The world can thank the fraternity between two British actors for a pivotal part in Gina Prince-Bythewood’s latest film, “The Woman King.” In a heart-to-heart conversation, one of the African English brothers helps the other learn to “prioritize the work,” helping one to be in the head space to accept projects like the upcoming Oscar-contending film, that took Toronto by storm over the weekend.
When actor John Boyega burst on the world scene in the epic “Star Wars: The Force Awakening,” he experienced a great deal of pushback from “far-right Star Wars trolls” who were uncomfortable with the series embracing diversity. His enthusiasm about taking on projects on the big scale was challenged, according to a recent interview with The Daily Beast, until he had a conversation with another actor, Daniel Kaluuya, over the pandemic.
Kaluuya not only gave him advice about maneuvering through the industry, but also an inspiration as a fellow actor from across the pond.
“I invited Daniel Kaluuya to my house because I was thinking about a lot of stuff. We had a sit-down and I told him everything about how I felt,” Boyega shared.
He said his friend was easily able to help him make sense of his role in Hollywood.
“It was so simple, the way he reacted,” Boyega stated. “He was like, ‘Yeah. You need to prioritize the work, and work with people that actually f-ck with you.’ With creative collaborations, we have to find people who are on our wavelength and then we create something good for our audience.”
The two friends are very open about their almost decade-long friendship, often embracing each other with joy when they see each other.
They have even joked about starring in films together.

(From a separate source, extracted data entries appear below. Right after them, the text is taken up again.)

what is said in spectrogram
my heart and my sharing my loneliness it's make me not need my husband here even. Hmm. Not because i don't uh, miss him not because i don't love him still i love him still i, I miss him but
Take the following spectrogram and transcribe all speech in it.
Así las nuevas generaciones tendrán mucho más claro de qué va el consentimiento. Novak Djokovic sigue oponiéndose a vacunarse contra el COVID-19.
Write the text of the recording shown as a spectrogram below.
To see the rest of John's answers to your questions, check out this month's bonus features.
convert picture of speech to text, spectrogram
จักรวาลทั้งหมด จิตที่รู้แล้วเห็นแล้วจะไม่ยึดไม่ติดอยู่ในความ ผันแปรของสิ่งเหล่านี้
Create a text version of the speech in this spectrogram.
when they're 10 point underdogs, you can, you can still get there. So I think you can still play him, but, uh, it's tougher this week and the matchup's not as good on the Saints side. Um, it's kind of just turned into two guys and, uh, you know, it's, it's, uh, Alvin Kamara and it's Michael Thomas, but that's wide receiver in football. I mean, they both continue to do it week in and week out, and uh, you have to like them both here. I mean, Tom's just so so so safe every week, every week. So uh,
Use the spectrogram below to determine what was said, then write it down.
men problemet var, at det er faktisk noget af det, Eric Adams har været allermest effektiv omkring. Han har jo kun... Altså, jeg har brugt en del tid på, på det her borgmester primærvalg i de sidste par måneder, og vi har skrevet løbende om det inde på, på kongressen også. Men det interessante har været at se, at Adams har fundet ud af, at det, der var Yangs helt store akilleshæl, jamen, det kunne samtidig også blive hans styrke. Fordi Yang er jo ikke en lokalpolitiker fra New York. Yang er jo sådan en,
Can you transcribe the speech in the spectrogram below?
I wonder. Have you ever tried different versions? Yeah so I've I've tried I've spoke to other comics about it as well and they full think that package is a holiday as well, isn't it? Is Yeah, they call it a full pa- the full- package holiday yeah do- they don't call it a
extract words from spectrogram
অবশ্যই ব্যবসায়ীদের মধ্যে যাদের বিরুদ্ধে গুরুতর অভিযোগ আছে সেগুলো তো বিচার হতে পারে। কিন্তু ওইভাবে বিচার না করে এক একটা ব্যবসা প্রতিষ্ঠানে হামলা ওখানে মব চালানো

The University of Greenwich alum said Kaluuya “was one of the voices” that affirmed the critical assessment of his career was “OK.”

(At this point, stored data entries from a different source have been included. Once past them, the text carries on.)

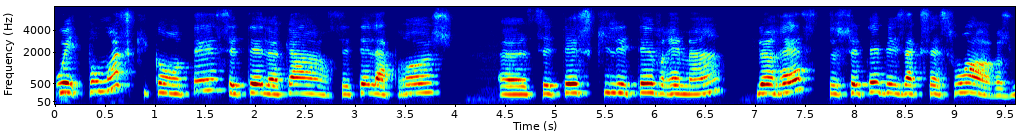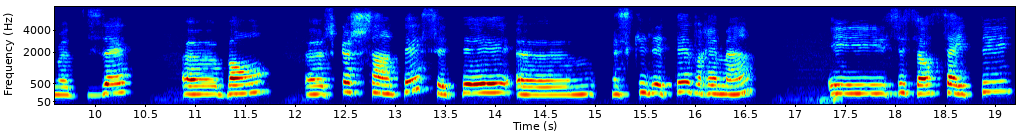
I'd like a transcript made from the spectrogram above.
Oui, pour moi, ce qui comptait, c'était le cœur, c'était l'approche, euh, c'était ce qu'il était vraiment. Le reste, c'était des accessoires. Je me disais, euh, bon, euh, ce que je sentais, c'était ce qu'il était vraiment. Et c'est ça, ça a été...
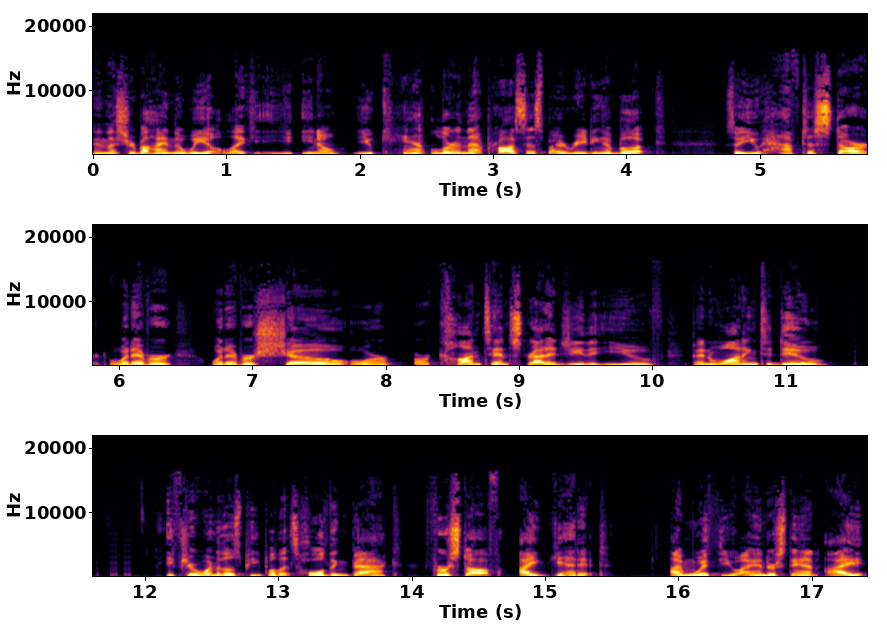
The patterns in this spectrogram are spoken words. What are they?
unless you're behind the wheel. Like, you, you, know, you can't learn that process by reading a book. So you have to start whatever, whatever show or, or content strategy that you've been wanting to do. If you're one of those people that's holding back, first off, I get it. I'm with you. I understand. I,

And it paid off. During that period of downtime, he was able to take roles that mattered to him and that would allow him the space to portray interesting characters like Lance Corporal Brian Brown-Easley in the new film “Breaking,” and King Ghezo in the upcoming film “The Woman King,” both close to a month a part in their major theatrical release.

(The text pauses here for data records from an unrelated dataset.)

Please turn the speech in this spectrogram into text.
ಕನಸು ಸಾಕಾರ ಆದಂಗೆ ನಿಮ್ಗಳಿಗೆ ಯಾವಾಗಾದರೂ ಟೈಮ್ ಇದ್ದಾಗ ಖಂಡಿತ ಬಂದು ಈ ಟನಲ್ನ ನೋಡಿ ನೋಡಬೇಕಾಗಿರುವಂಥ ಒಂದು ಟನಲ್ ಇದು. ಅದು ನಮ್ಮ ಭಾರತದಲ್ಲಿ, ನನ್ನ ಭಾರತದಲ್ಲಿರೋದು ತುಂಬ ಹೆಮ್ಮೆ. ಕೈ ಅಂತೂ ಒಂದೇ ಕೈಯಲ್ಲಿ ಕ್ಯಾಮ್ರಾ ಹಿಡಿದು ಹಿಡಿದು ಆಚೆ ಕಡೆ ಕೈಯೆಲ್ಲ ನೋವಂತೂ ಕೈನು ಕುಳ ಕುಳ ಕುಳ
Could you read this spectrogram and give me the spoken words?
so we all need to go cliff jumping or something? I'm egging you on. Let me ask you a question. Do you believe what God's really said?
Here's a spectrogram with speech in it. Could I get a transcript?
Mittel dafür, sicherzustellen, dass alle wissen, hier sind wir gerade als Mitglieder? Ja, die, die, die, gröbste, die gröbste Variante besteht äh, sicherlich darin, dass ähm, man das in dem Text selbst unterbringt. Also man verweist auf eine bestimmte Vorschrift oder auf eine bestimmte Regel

Boyega, who has a net worth of $8 million from his roles in the George Lucas series, movies like “Detroit,” “Small Axe,” said he had to “reassess all aspects” of his life (including career), and the pandemic gave him the space to do so.
“I’ve been reassessing all aspects,” he remarked.
“Time with family and friends and putting much more quality and thought and intention into the time I spend with them and including them into aspects of my life that normally I wouldn’t include them in because I’m so busy.”
Boyega continued, “Being alone and wanting more connection, because we were all so separated, and being vulnerable, I realized that this was a balance that I needed to upkeep in order to stay good. And then physically, it was about getting in the gym and proving that I could do it for myself.”
He said he “creatively … spiraled off into different projects,” including the two that many believe set him up to be a stand-up in the upcoming award season, and allowed him to accept who he was as an actor.
“‘Breaking’ certainly happened during the pandemic. In [‘The Woman King’] I play a king who’s protected by some of the most ruthless female warriors out there,” Boyega said. “And for me, it was realizing, ‘Oh, I’m the guy they call when they need versatility in their projects, and I need to lean into that a little bit more.’”
Boyega joins Academy Award-winner Viola Davis, Lashana Lynch, Sheila Atim, and Thusa Mbedu in the upcoming “The Woman King” movie, where he plays King Ghezo, the king of the Dahomey people in what is modern-day Benin and the royal protected subject of the Agojie, the all-female unit of warriors from the empire that gained much of its wealth through the trans-Atlantic slave trade.
The actual King Ghezo celebrated the slave economy, allegedly saying to the British during his reign, “The slave trade has been the ruling principle of my people. It is the source of their glory and wealth. Their songs celebrate their victories and the mother lulls the child to sleep with notes of triumph over an enemy reduced to slavery.”
Boyega, as a man, is strongly against the oppression of Black people, actively speaking against racial injustice and one of the key celebrity personalities openly protesting in Black Lives Matter protests.